# Does my proof make sense?

Here's the problem:
Show that if we have two independent solutions to a 3rd order homogenous linear differential equation y'''+a2y''+a1y'+a0=0 we can always find a third solution which is independent from the two given solutions.

Here is my proof:
since y2 and y1 are linearly independent, there exists a non-constant function u such that y2=uy1.
Now, If we plug y2 into the equation, we can reduce the order of the original equation to a 2nd order linear ODE of the form a(x)v+b(x)v'+c(x)'' = 0 where:
$$u=y_2/y_1=\int{v(x)dx}$$

Now, If I set v=wy3, and I suppose t=w', then doing the same process I can reduce the ODE a(x)v+b(x)v'+c(x)v''=0 into a first order linear ODE of the form r(x)t+s(x)t'=0.
This ODE is always solvable and the solution to this ODE is:
$$t=Ce^{\int{-r(x)/s(x)dx}}$$
so, w would be:
$$w=C\int{e^{\int{-r(x)/s(x)dx}}}$$

Having w and v, we can find y3=v/w.

This shows us that y3 can be found, but I don't know how to show that y3 is necessarily independent from y1 and y2.

Any idea that completes my proof would be highly appreciated.

Did you try using the wronskian?

I used Wronskian of y1 and y2 to prove that v is not a constant function, but I don't know how to use Wronskian to prove that y3 is linearly independent from y1 and y2. You mean that I should form a 3 by 3 determinant that each row is a vector whose components are yi yi' and yi'' (i=1,2,3)? then I'll have to show that the Wronskian isn't equal to 0? Is that what you meant?

Yeah, you have to take a 3x3 matrix determinant and show it's not zero.

but How could I form that determinant? I mean I don't precisely have y3, in case of y1 and y2 I got some information that they are linearly independent, but regarding y3 I got no information explained precisely. would you give me a hint?

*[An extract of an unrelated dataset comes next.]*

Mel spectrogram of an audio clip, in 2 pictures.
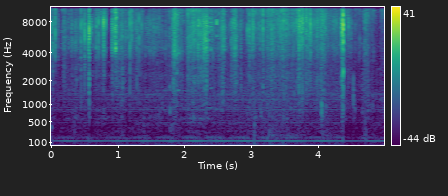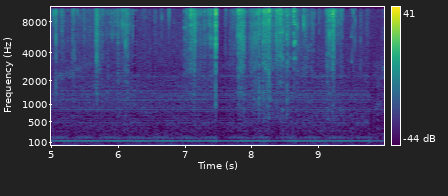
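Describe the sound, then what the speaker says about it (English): Garlic leaves being cut off hardneck garlic bulbs saved for planting, giving soft crinkly snips and rustling of dry foliage over a steady low hum, close and fairly quiet throughout. "And then I'm just going to"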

You just gave me y3=y1/y2.

Just use quotient rule twice on y3 and form the wronskian.

See http://en.wikipedia.org/wiki/Wronskian

You want to know how to take 3x3 determinant, use the Sarrus rule.

Am I misunderstanding?

If you have an expression for y3, all the hard work is done.

You just gave me y3=y1/y2.

Just use quotient rule twice on y3 and form the wronskian.

See http://en.wikipedia.org/wiki/Wronskian

You want to know how to take 3x3 determinant, use the Sarrus rule.

Am I misunderstanding?

I hope I haven't done such a mistake in typing my proof, because y3 isn't necessarily equal to y1/y2, u = y1/y2, not y3.
y3=v/w. but v is a solution of the 2nd order linear ODE, so I don't precisely have it.

If you have an expression for y3, all the hard work is done.

I doubt I could find a precise expression for y3.

I think there is a different way of doing this problem. Construct the characteristic equation:
$$z^3+a_2z^2+a_1z+a_0.$$
Since this is a cubic, there are 3 types of zeros (by the fundamental theorem of algebra):
1. 3 distinct real zeros
2. 2 repeated and 1 distinct real zeros
3. 1 real zero and two conjugate pairs of zeros

Observe that there cannot be three complex roots because complex roots come in pairs.

Now show that in each case, if there are two linearly independent zeros, then the third has to be linearly independent.

Here's the problem:
Show that if we have two independent solutions to a 3rd order homogenous linear differential equation y'''+a2y''+a1y'+a0=0 we can always find a third solution which is independent from the two given solutions.

Here is my proof:
since y2 and y1 are linearly independent, there exists a non-constant function u such that y2=uy1.
Now, If we plug y2 into the equation, we can reduce the order of the original equation to a 2nd order linear ODE of the form a(x)v+b(x)v'+c(x)'' = 0 where:
$$u=y_2/y_1=\int{v(x)dx}$$

Now, If I set v=wy3, and I suppose t=w', then doing the same process I can reduce the ODE a(x)v+b(x)v'+c(x)v''=0 into a first order linear ODE of the form r(x)t+s(x)t'=0.
This ODE is always solvable and the solution to this ODE is:
$$t=Ce^{\int{-r(x)/s(x)dx}}$$
so, w would be:
$$w=C\int{e^{\int{-r(x)/s(x)dx}}}$$

Having w and v, we can find y3=v/w.

This shows us that y3 can be found, but I don't know how to show that y3 is necessarily independent from y1 and y2.

Any idea that completes my proof would be highly appreciated.

I believe you have insufficiently shown how to go from a second-order to a first-order equation. Also, when you get something you think is right, would be nice if you could check it with a real-live problem that you know the answer to and you can do that check numerically. That is, get two solutions, then numerically compute whatever difficult expression for the third and then see if it matches (numerically at least), what you know is correct. For example, does your expression above for y_3 agree with an actual set of solutions for a third-order ODE?